Craig Robertson surpassed all expectations in his first season in New Orleans.Brought in to be a versatile backup and a weapon on special teams, Robertson instead ended up playing a far bigger role on defense. Three games into the season, Robertson took over for James Laurinaitis at middle linebacker and never looked back, racking up a career-high 115 tackles and leading all Saints defenders by playing 972 snaps, seven more than defensive end Cameron Jordan.
Willie Snead has come a long way.From his starting point as practice-squad fodder, Snead has become an established No. 2 target in one of the NFL's most productive passing offenses, a key cog on the verge of getting his first big contract.Snead still feels like he has to prove himself, particularly in one key area of his game. "I want to be more of a deep threat, down-the-field type of guy," he said.
Any chance Obum Gwacham had to take a big step forward in his second season in the NFL disappeared in one punt.Gwacham, the former Oregon State receiver turned defensive end, had been hoping he'd get a chance for more playing time after recording 2.5 sacks in just 97 snaps as a rookie.Those plans changed in the Monday night matchup against Atlanta, the first time the Saints activated Gwacham last season.
Muck Rack makes it simple to find people, tweets, or articles that mention any name, keyword, company, hashtag etc. We've compiled this guide to help you make the most of your search.
Selecting a term
Start searching tweets, articles from media outlets, articles mentioned in tweets, journalists'

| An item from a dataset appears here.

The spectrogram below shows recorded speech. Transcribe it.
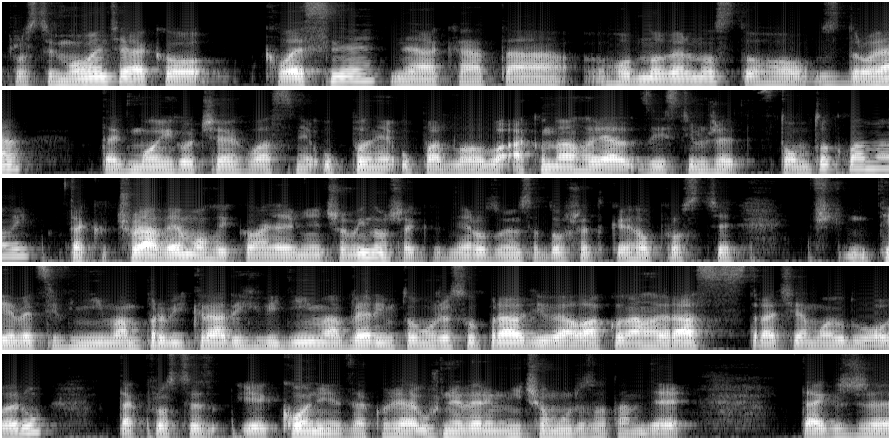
Proste v momente, ako klesne nejaká tá hodnovernosť toho zdroja, tak v mojich očiach vlastne úplne upadlo. Lebo ako náhle ja zistím, že v tomto klamali, tak čo ja viem, mohli klamať aj v niečom inom, však nerozumiem sa do všetkého, proste tie veci vnímam, prvýkrát ich vidím a verím tomu, že sú pravdivé, ale ako náhle raz stratia moju dôveru, tak proste je koniec, akože ja už neverím ničomu, čo sa tam deje. Takže...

names, titles and bios with some suggested searches:
Companies or Topics (e.g. iPhone, Microsoft)
Phrases (e.g. "cloud computing") — use quotes to keep the terms together
Twitter handles (e.g. @username) — returns those who have mentioned or replied to
Names (e.g. "David Pogue")
Hashtags (e.g. #sxsw, #london2012)
Bio details (e.g. vegan, Olympics, father)
Muck Rack's Advanced Search allows for many boolean operators.
Find results that mention multiple specified terms, use AND or
+. For example, ensure each result contains both Elon Musk and Mark Zuckerberg by
searching Obama AND Romney or Obama + Romney.
Use the operators OR or , to broaden your search when you'd like either of
multiple terms to appear in results. (This is the default behavior of our search when no operators
are used.) For example, search for democrat OR republican to find results that refer to
Democrats and/or Republicans.
Use NOT or - to subtract results from your search. For
example, searching Disney will yield results about the Walt Disney Company as well as Walt Disney
World Resort. To exclude mentions of Disney World, search for Disney -World or Disney
When using one of these operators with a phrase, enclose it in quotation marks. For example, you can
find results about smartphones excluding Apple's iPhone 4S by searching smartphone -"iPhone
Exact case matching or punctuation
If you're searching for a brand name or keyword that relies on specific punctuation marks or capitalization, you can
find results that match your exact query by adding matchcase: before the keyword you're searching for, like matchcase:E*TRADE .
Use parentheses to separate multiple
boolean phrases. For example, to find journalists talking about having fun in Disney World or
Disneyland, search for ("disney world" OR disneyland) AND fun.
An asterisk can be used to search for any variation of a root word truncated by the asterisk. For example, searching for admin* will return results for administrator, administration, administer, administered, etc.
A near operator is an AND operator where you can control the distance between the words. You can vary the distance the near operation uses by adding a forward slash and number (between 0-99) such as strawberries NEAR/10 "whipped cream", which means the strawberries must exist within 10 words of "whipped cream".